Output the entries that follow character for character. Leave every image out.

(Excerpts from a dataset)
# # # # # # #
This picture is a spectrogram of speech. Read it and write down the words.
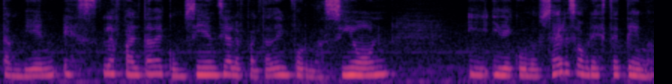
también es la falta de conciencia, la falta de información y, de conocer sobre este tema.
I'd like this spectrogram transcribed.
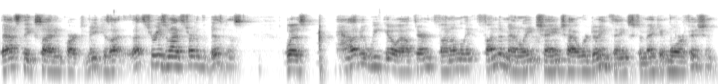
that's the exciting part to me because that's the reason I started the business was how do we go out there and fundamentally, fundamentally change how we're doing things to make it more efficient?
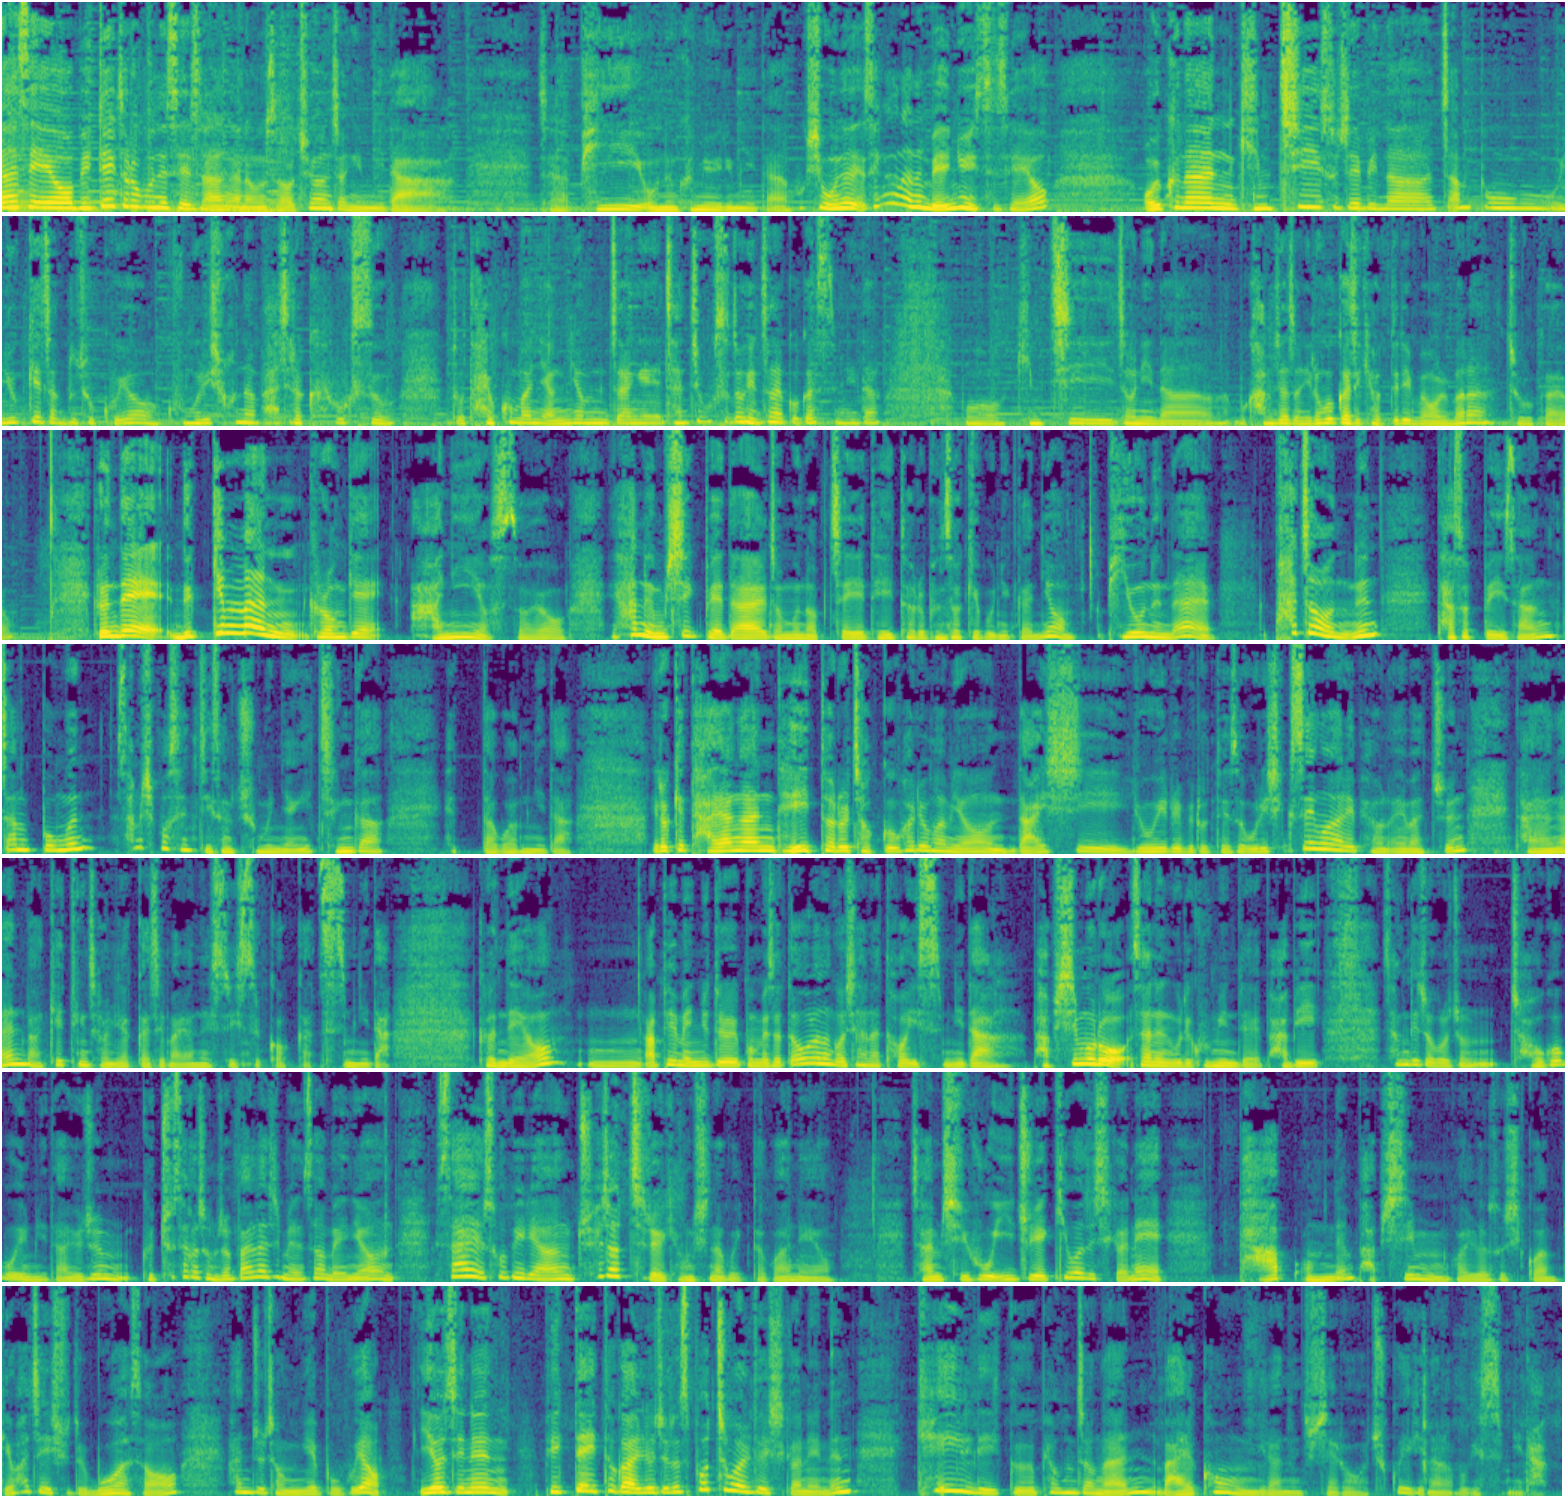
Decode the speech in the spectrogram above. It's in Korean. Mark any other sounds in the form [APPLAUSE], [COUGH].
안녕하세요. 빅데이터로 보는 세상 아나운서 최현정입니다. 자, 비 오는 금요일입니다. 혹시 오늘 생각나는 메뉴 있으세요? 얼큰한 김치 수제비나 짬뽕, 육개장도 좋고요. 국물이 시원한 바지락 칼국수, 또 달콤한 양념장에 잔치국수도 괜찮을 것 같습니다. 뭐 김치전이나 뭐 감자전 이런 것까지 곁들이면 얼마나 좋을까요? 그런데 느낌만 그런 게 아니었어요. 한 음식 배달 전문 업체의 데이터를 분석해 보니까요. 비 오는 날 파전은 5배 이상, 짬뽕은 30% 이상 주문량이 증가했다고 합니다. 이렇게 다양한 데이터를 적극 활용하면 날씨 요일을 비롯해서 우리 식생활의 변화에 맞춘 다양한 마케팅 전략까지 마련할 수 있을 것 같습니다. 그런데요, 음, 앞에 메뉴들 보면서 떠오르는 것이 하나 더 있습니다. 밥심으로 사는 우리 국민들 밥이 상대적으로 좀 적어 보입니다. 요즘 그 추세가 점점 빨라지면서 매년 쌀 소비량 최저치를 경신하고 있다고 하네요. 잠시 후 이 주의 키워드 시간에 밥 없는 밥심 관련 소식과 함께 화제 이슈들 모아서 한 주 정리해 보고요. 이어지는 빅데이터가 알려주는 스포츠월드 시간에는 K리그 평정한 말컹이라는 주제로 축구 얘기 나눠보겠습니다.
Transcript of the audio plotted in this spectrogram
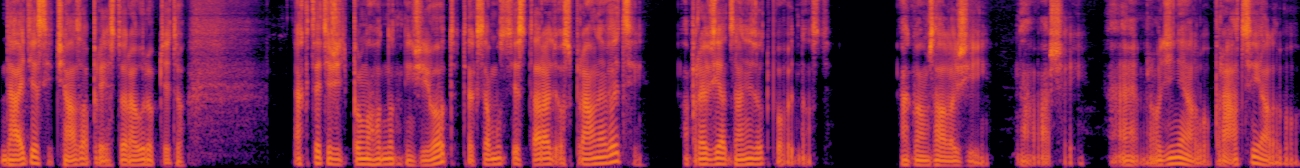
Dajte si čas a priestor a urobte to. Ak chcete žiť plnohodnotný život, tak sa musíte starať o správne veci a prevziať za ne zodpovednosť. Ak vám záleží na vašej neviem, rodine alebo práci alebo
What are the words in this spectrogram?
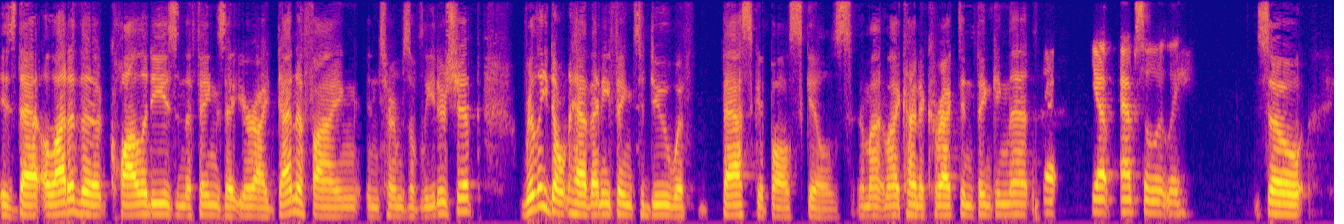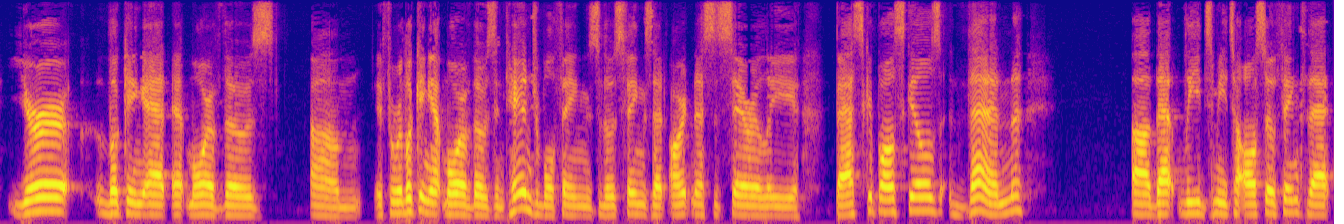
is that a lot of the qualities and the things that you're identifying in terms of leadership really don't have anything to do with basketball skills. Am I, am I kind of correct in thinking that? Yep, yep absolutely. So you're looking at, at more of those um, if we're looking at more of those intangible things, those things that aren't necessarily basketball skills, then uh, that leads me to also think that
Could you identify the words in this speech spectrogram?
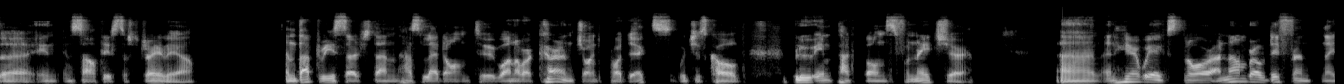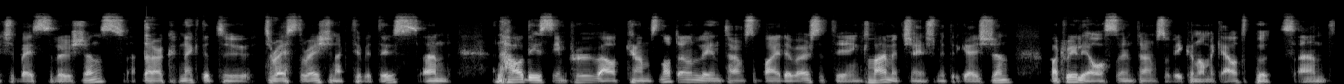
uh, in, in Southeast Australia. And that research then has led on to one of our current joint projects, which is called Blue Impact Bonds for Nature. And, and here we explore a number of different nature-based solutions that are connected to, to restoration activities and, and how these improve outcomes, not only in terms of biodiversity and climate change mitigation, but really also in terms of economic output and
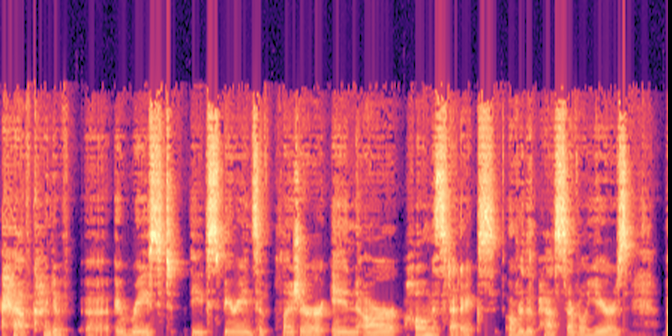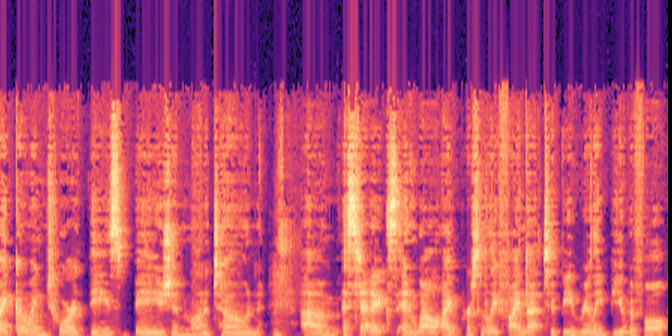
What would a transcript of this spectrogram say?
have kind of uh, erased the experience of pleasure in our home aesthetics over the past several years by going toward these beige and monotone um, aesthetics. And while I personally find that to be really beautiful,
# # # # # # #
## Task output
This picture is a spectrogram of speech. Read it and write down the words.
también es la falta de conciencia, la falta de información y, de conocer sobre este tema.
I'd like this spectrogram transcribed.
that's the exciting part to me because that's the reason I started the business was how do we go out there and fundamentally, fundamentally change how we're doing things to make it more efficient?
Decode the speech in the spectrogram above. It's in Korean. Mark any other sounds in the form [APPLAUSE], [COUGH].
안녕하세요. 빅데이터로 보는 세상 아나운서 최현정입니다. 자, 비 오는 금요일입니다. 혹시 오늘 생각나는 메뉴 있으세요? 얼큰한 김치 수제비나 짬뽕, 육개장도 좋고요. 국물이 시원한 바지락 칼국수, 또 달콤한 양념장에 잔치국수도 괜찮을 것 같습니다. 뭐 김치전이나 뭐 감자전 이런 것까지 곁들이면 얼마나 좋을까요? 그런데 느낌만 그런 게 아니었어요. 한 음식 배달 전문 업체의 데이터를 분석해 보니까요. 비 오는 날 파전은 5배 이상, 짬뽕은 30% 이상 주문량이 증가했다고 합니다. 이렇게 다양한 데이터를 적극 활용하면 날씨 요일을 비롯해서 우리 식생활의 변화에 맞춘 다양한 마케팅 전략까지 마련할 수 있을 것 같습니다. 그런데요, 음, 앞에 메뉴들 보면서 떠오르는 것이 하나 더 있습니다. 밥심으로 사는 우리 국민들 밥이 상대적으로 좀 적어 보입니다. 요즘 그 추세가 점점 빨라지면서 매년 쌀 소비량 최저치를 경신하고 있다고 하네요. 잠시 후 이 주의 키워드 시간에 밥 없는 밥심 관련 소식과 함께 화제 이슈들 모아서 한 주 정리해 보고요. 이어지는 빅데이터가 알려주는 스포츠월드 시간에는 K리그 평정한 말컹이라는 주제로 축구 얘기 나눠보겠습니다.
Transcript of the audio plotted in this spectrogram
Dajte si čas a priestor a urobte to. Ak chcete žiť plnohodnotný život, tak sa musíte starať o správne veci a prevziať za ne zodpovednosť. Ak vám záleží na vašej neviem, rodine alebo práci alebo
What are the words in this spectrogram?
is that a lot of the qualities and the things that you're identifying in terms of leadership really don't have anything to do with basketball skills. Am I, am I kind of correct in thinking that? Yep, yep absolutely. So you're looking at, at more of those um, if we're looking at more of those intangible things, those things that aren't necessarily basketball skills, then uh, that leads me to also think that
Could you identify the words in this speech spectrogram?
uh, in, in Southeast Australia. And that research then has led on to one of our current joint projects, which is called Blue Impact Bonds for Nature. And, and here we explore a number of different nature-based solutions that are connected to, to restoration activities and, and how these improve outcomes, not only in terms of biodiversity and climate change mitigation, but really also in terms of economic output and
What would a transcript of this spectrogram say?
have kind of uh, erased the experience of pleasure in our home aesthetics over the past several years by going toward these beige and monotone um, aesthetics. And while I personally find that to be really beautiful,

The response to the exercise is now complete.